Wendell Berry said it right. “It may be when we no longer know what to do, we have come to our real work, and that when we no longer know which way to go, we have begun our real journey.”

the fabulous photographer michael costa

the fabulous photographer michael costa

Every morning, the sun rises without our help. Each evening, it returns to its bed of rest. We do not contribute to the sun’s labor, and our expertise or cleverness do absolutely nothing to keep this cycle in motion. What we do, our unique role in this grand life, is to prepare space to receive the sun’s heat and energy. We bless the light when it comes to us, and we bless the light as it departs. In the same way, we receive the gift of night, the rest and the leisure and the warmth of hearth and the warmth of family around the table. We welcome these moments, sometimes we contend with them, but we do not rule over them. We are at their mercy.

The Scriptures speak of the farmer who works the soil and then simply waits on the sun and the rain and the earth to do their work (or to not do their work as is sometimes the case). Few of us know this agrarian reality first-hand. But we do know what it is to have done our very best, to have prayed our hardest or exerted our last ounce of energy, only to be left with the bare fact that the only thing left to us is to wait. We wait for a child to come home. We wait for pain to release. We wait for just the smallest glimmer of light to break through.

Miska has created something of a homeopathic apothecary. On the window sill, in front of where I write, sits jars of hibiscus, calendula and chamomile, vanilla jojoba oil, comfrey and calendula.

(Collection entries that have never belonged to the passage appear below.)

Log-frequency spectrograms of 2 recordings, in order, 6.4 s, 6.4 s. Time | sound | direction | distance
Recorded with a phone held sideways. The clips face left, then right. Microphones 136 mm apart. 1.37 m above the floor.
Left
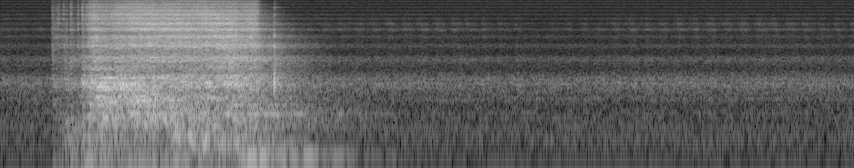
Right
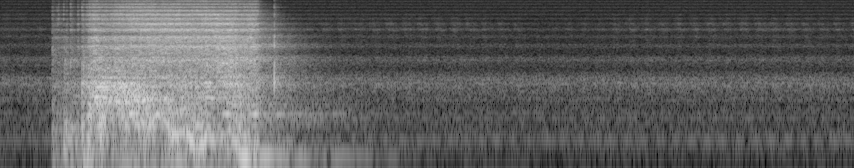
0.4 | tape being pulled | 70° right (ahead or behind) | 0.8 m
2.0 | a finger snap | 10° left (ahead or behind) | 0.7 m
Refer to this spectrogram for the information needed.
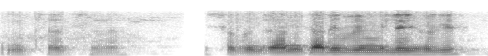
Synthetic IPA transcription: ə̰tːʃʰaːtːʃʰa | isəbd͡ʒankaɾibʱimileɦoɡe

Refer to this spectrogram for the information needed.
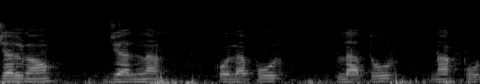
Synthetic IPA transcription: d͡ʒəlɡãːõ | d͡ʒaːlnaːkoːlaːpuːɾ | laːt̪uːɾnaːk̚puːɾ

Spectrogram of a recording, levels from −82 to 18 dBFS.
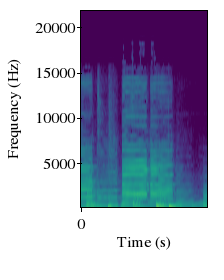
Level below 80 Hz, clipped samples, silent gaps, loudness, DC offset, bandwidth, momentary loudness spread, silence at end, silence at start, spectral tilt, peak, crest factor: -50 dBFS; under 0.1%; none; -17 LUFS; under 0.1%; 15.5 kHz; 13 LU; 0 s; 0 s; -4.5 dB/octave; -4 dBFS; 16 dB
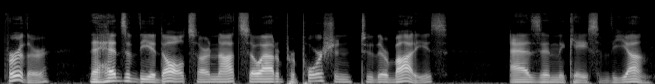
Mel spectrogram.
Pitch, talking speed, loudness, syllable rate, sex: 120 Hz, 200 wpm, -19 LUFS, 5.1 syllables/s, male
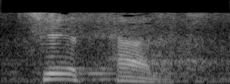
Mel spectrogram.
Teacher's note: تميم يكسكسون الكاف لا ينطقونها كافا بل ينطقون بين الكاف والسين · Term: كسكسة تميم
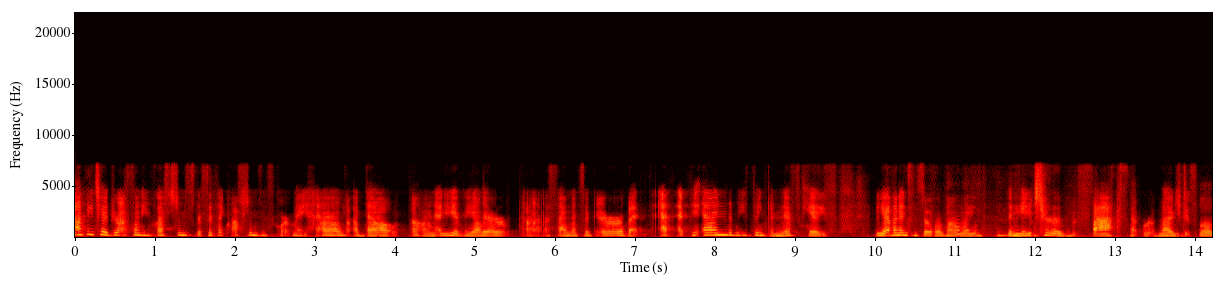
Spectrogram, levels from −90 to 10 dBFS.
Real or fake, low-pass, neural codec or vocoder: fake; 7.2 kHz; codec, 16 kHz, 1 kbps, FreqCodec, smaller model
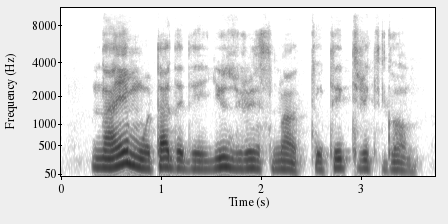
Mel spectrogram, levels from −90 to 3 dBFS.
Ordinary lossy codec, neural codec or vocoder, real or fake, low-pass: none; codec, 24 kHz, 6 kbps, HILCodec; fake; 9.9 kHz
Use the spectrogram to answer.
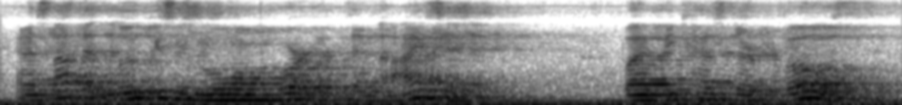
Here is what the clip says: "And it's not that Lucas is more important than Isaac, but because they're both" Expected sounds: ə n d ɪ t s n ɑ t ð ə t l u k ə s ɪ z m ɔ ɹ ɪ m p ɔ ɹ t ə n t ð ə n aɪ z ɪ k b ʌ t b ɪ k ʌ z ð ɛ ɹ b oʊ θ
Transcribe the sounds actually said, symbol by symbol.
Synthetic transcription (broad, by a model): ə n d ɪ t s n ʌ t ð ə t l u k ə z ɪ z m ɔ ɹ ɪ m p ɔ ɹ t n ð ə n aɪ z ɪ k b ʌ t b ɪ k ʌ z ð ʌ ɹ b oʊ θ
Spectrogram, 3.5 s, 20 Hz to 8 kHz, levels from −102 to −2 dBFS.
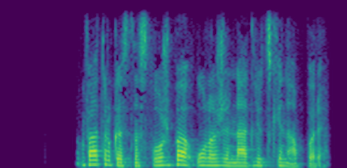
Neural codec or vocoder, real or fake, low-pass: none; real; 7.2 kHz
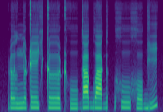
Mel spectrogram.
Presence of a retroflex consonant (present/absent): present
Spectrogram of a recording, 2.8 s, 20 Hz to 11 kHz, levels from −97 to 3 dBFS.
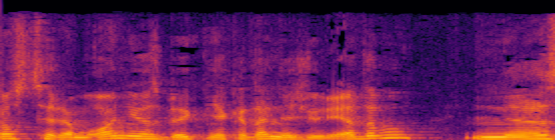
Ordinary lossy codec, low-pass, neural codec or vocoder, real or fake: AAC, 32 kbps; 9.9 kHz; none; real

Miska has poured her oils and herbs into the Mason jars. Miska has done her work, and now they sit and soak up the sun which arrives over the Blue Ridge each morning. They sit here and keep me quiet company. Miska does nothing for them in these days. I certainly do nothing. It is no longer up to Miska what they become. This line of jars tells me the truth about my life. Everything is a grace. All is mercy.

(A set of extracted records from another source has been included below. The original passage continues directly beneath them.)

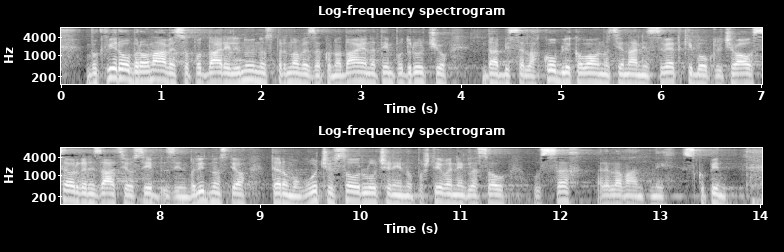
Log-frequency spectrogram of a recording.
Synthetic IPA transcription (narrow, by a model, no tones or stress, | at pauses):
wɔkʋiːɾuɔbɾawnaːʋɛsɔpɔwd̪aːɾilinujnɔst̪pɾɛnɔːʋɛzakɔnɔd̪aːjɛnat̪empɔd̪ɾoːt͡ʃju | d̪abisɛlaxkoːɔblikɔʋawnat̪sijɔnaːlnisʋɛːt̪kibouklʲjut͡ʃɛʋawsɛɔɾɡanizaːt̪sijɛɔseːpzinʋaliːd̪nɔst̪jɔt̪ɛɾɔmɔɡoːt͡ʃiwsɔɔd̪loːt͡ʃɛnjɛinupɔʃt̪eːʋanjɛɡlasɔwusəx | ɾɛlɛʋant̪nixskupin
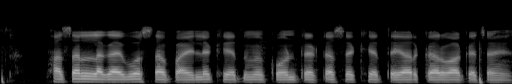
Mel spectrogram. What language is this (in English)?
Maithili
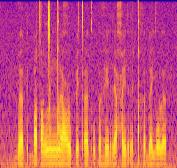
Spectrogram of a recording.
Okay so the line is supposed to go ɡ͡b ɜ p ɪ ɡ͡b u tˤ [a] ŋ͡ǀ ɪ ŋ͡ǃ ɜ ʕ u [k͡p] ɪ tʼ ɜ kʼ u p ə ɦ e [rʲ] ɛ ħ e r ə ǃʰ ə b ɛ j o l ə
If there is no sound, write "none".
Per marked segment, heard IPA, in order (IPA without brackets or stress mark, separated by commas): a, k͡p, r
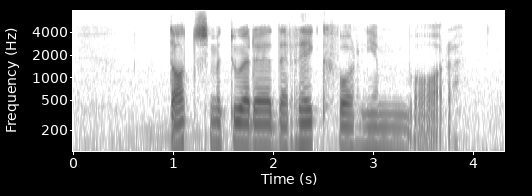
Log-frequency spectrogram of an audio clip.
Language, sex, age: Afrikaans, male, 20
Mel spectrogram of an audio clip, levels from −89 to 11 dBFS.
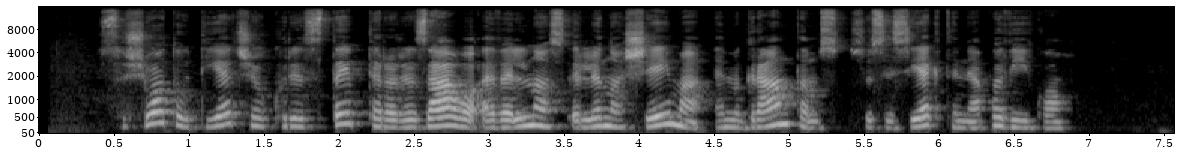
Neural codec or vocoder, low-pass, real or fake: none; 14.4 kHz; real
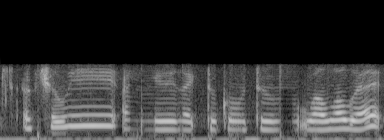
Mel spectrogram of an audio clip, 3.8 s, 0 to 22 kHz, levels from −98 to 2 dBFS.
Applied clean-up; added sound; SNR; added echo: neural separator model SepFormer WHAM!.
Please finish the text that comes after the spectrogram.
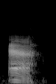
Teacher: i tend to slightly alter the alpha so it's pronounced a little bit more nasal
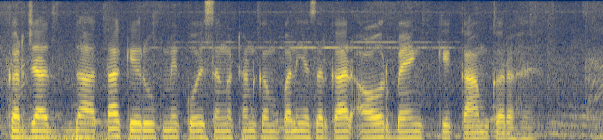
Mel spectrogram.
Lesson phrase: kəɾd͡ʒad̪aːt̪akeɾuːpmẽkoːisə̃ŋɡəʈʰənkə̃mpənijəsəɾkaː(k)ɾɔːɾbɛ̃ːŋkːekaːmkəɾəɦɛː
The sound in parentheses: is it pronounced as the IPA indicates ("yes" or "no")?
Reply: no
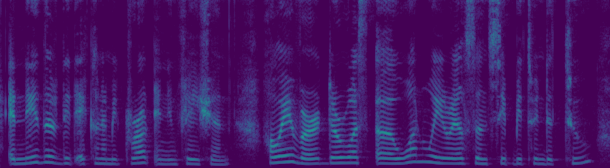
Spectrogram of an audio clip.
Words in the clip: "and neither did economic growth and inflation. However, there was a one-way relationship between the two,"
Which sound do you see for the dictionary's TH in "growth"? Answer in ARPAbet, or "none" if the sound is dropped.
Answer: T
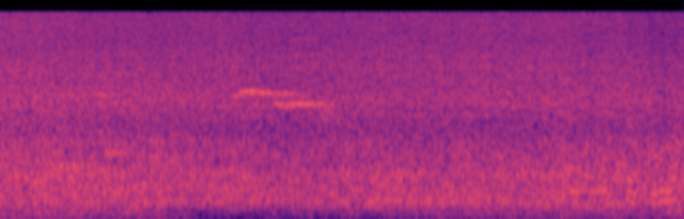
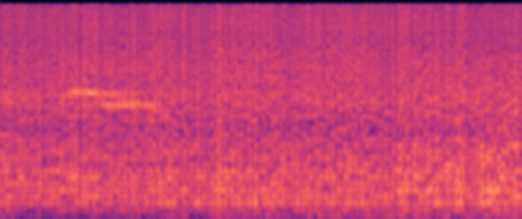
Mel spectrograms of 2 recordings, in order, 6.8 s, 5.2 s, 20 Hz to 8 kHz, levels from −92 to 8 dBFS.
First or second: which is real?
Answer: first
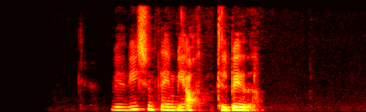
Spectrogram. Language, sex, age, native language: Icelandic, female, 30-39, Icelandic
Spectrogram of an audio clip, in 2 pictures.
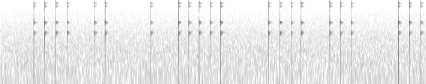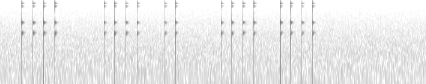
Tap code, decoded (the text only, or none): RESORT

There are seasons of our life when all we can do is put one heavy foot in front of the other. It’s tempting in these dreary places to think that something is wrong, that we must muster our energy or our faith and maneuver out of the long sludge. Around a breakfast table recently, someone asked me how I was. I sighed deep. “I’m tired, but I’m surviving.” Another pastor at the table chided me. “Surviving? You better be doing better than that.” Well, I wasn’t. And truth told, I was rather proud of my survival. It’s certainly better than the alternative.

The Scriptures tell us to be patient and to wait on the Lord. We often envision this patience as something born amid spiritual fervor, a kind of contented restfulness as our prayers settle on our still hearts – and we wait. Often, however, our patience, if we’re to call it that, comes when we’re at the end of ourselves, after we’ve exhausted all other alternatives. Over years, contentment and patience can become a pattern, a way of living with trust, with open hands. In the mean time, it’s find to just strap in tight, grip a hand near you and ask God for mercy. God’s fine with that; God has more patience than any of us.

St. Teresa of Avila offers a blessing for these moments, reminding us that all things pass, that the dark hole which threatens to consume is smaller than it appears. St. Theresa reminds us of the one essential: We can live in the very place where we are, this very place, because God is with us. And God is always enough.

Let nothing upset you, let nothing startle you.
All things pass; God does not change.
Patience wins all it seeks.
Whoever has God lacks nothing:
God alone is enough.